Exterior Cafes in Maiden Lane

So now was the serious time of heading into stores that looked most interesting from the window displays and then deciding whether to enter and browse.  I couldn’t walk by Design Within Reach (1913 Fillmore Ave) since their mid century furniture is my style and Anthony was just a delight to discuss that period, pointing out that they are the official outlet for the furniture that have been knock-off at lesser prices. On the floor were chairs, tables lighting fixtures by Mies Van der Rohe, Platner, Saarinen and Betoia. Also, wandered into Zinc Details (1905 Fillmore Street), Bo Concept (1928 Fillmore Street) and Ruby Living Design (1919 Fillmore Street).

Lilith Boutique (2029 Fillmore Street) had some wonderful but too youthful and trendy styling for me.  I liked what I saw and there was a good mix of wearable outfits not surprisingly purchased by the Parisian owner.  Not far is a much smaller than Union Square Ralph Lauren Shop with more casual, not runway styles, but obviously purchased with their savvy local clientele’s needs in mind.  Again, the polite salesman was more than happy to show the catalogue and discuss the coming season’s colors and styles. But  you can’t go wrong with RL. any time, any season.

LIMU (2237 Fillmore Street) , with very stylish clothing and accessories, also had some most interesting designers and this being California one never expects to find any sizes over size 2.  But here there are reasonable average for the non skeletal shopper.

MIO (2025 Fillmore Street) had some of the most unusual Japanese styled tops along with many other contemporary women’s wear.  Loved that place and the salespeople were not pushy and so very welcoming and helpful. And particularly enjoyed the quiet ambience in contrast to the noisy, seemingly mandatory shops that are in that area.

Other shops that I enjoyed for their creativity were Black Fleece  (2223 Fillmore Street), Elizabeth Charles, ( 2056 Fillmore Stsreet) and jewelry that caught my eye including Gallery of Jewels (2115 Fillmore Street) and couldn’t resist going into Gimme Shoes, the name just said it all. (2258 Fillmore Street).

Much, much later, just before 3pm when they stop serving, the place for the best Dim Sum this side of Hong Kong, is Yank Sing (101 Spear St).  They have two locations and I opted for the larger one at 101 Spear Street, an inside restaurant off a food hall.  As they do in Hong Kong, trolleys continuously passed by with the most delectable, difficult to choice from, delicious choices.

Not to be missed, especially for an epic dinner, is The Slanted Door which located on the bay waterfront in the Ferry Building (1 Ferry Bldg #3).  Reservations are a must weeks before but it’s a foodie’s paradise with Vietnamese and a fusion of South East Asian dishes.

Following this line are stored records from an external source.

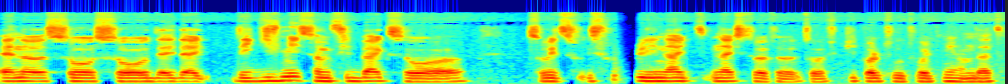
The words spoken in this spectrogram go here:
and uh, so so they, they they give me some feedback. So uh, so it's it's really nice nice to have uh, to have people to, to help me on that.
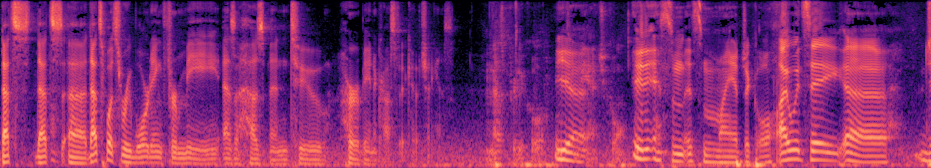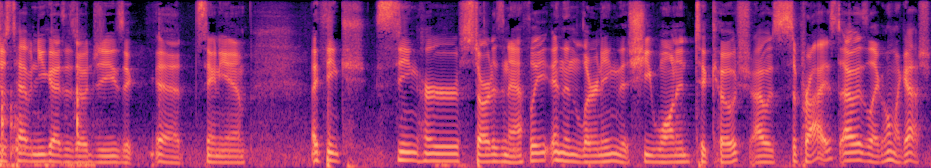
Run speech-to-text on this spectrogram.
that's that's uh, that's what's rewarding for me as a husband to her being a CrossFit coach. I guess. That's pretty cool. Yeah. Magical. It is. It's magical. I would say uh, just having you guys as OGs at, at Santiam. I think seeing her start as an athlete and then learning that she wanted to coach, I was surprised. I was like, "Oh my gosh,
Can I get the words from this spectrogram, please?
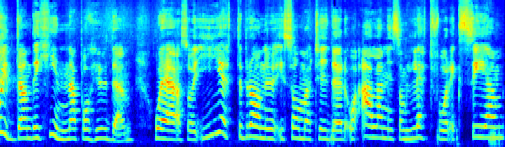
skyddande hinna på huden. Och är alltså jättebra nu i sommartider. Och alla ni som lätt får eksem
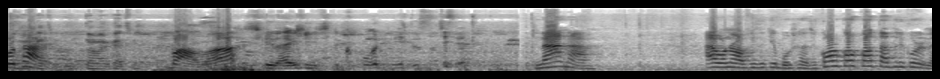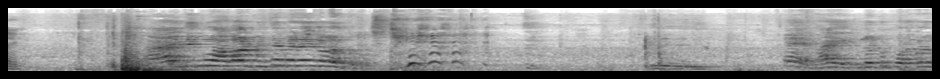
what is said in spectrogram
কোথায়? উত্তমার কাছে। বাবা সেরা ইলিশ করে নিয়ে না না। আর ওনার অফিসে কি বসে আছে? কর কর কর তাড়াতাড়ি করে নেয় ভাই এগুলো একটু পরে করে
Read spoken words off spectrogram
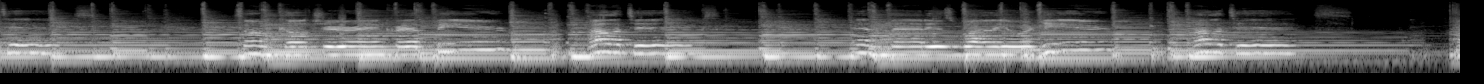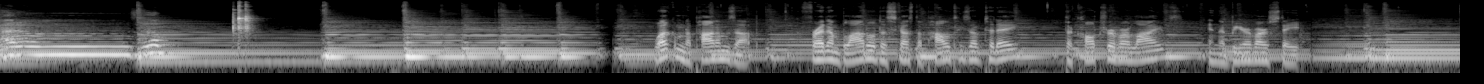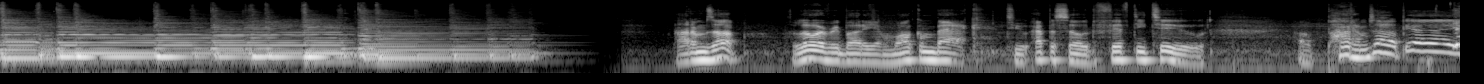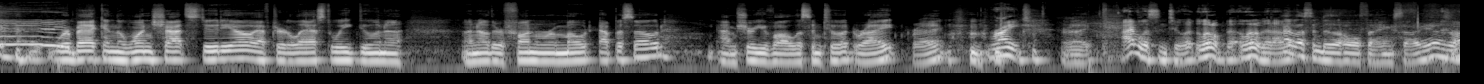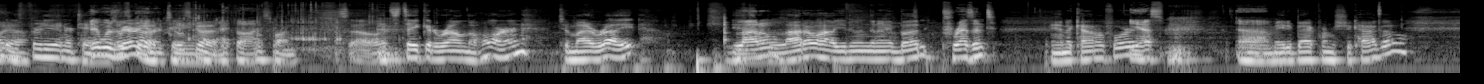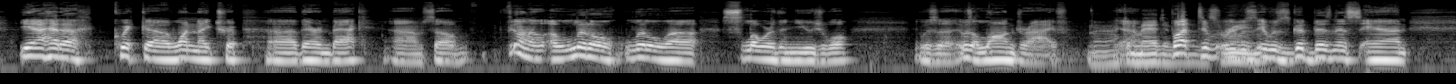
politics, some culture and craft beer, politics, and that is why you're here. Politics, bottoms up. Welcome to Bottoms Up. Fred and Blotto discuss the politics of today, the culture of our lives, and the beer of our state. Bottoms up. Hello, everybody, and welcome back to episode 52 of Bottoms Up. Yay! We're back in the one shot studio after last week doing a another fun remote episode. I'm sure you've all listened to it, right? Right? Right. right. I've listened to it a little bit, a little bit of I it. listened to the whole thing, so yeah, it was, Oh, it was yeah. pretty entertaining. It was It was very good. It was good. I thought. It was fun. So let's take it around the horn. To my right, is Blotto? Blotto, how you doing tonight, bud? Present, And accounted for? yes. Um, Made it back from Chicago. yeah, I had a quick uh, one night trip uh, there and back, um, so feeling a, a little, little uh, slower than usual. It was a, it was a long drive. Nah, I can imagine. But it, it was it was good business, and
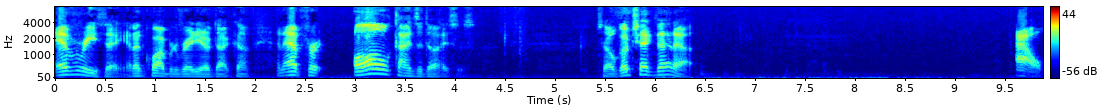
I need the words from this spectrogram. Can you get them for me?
everything at uncooperativeradio.com, an app for all kinds of devices. So go check that out. Ow.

The always flowing crowd is a good indication of how high the bar for Oriental food has been raised by this restaurant .  Although always busy, there is a relaxed atmosphere and instead of trying to figure out what to eat, I always ask, as I did the willing waiter, what are the most popular dishes.  We weren’t disappointed by his choices. A favorite drink are the German and Belgium lagers.  Be ready for every age grouping from toddlers to grandparents. But be prepared to walk away feeling that you’ve just eaten the best fusion cooking by Vietnamese Chef Charles Phan.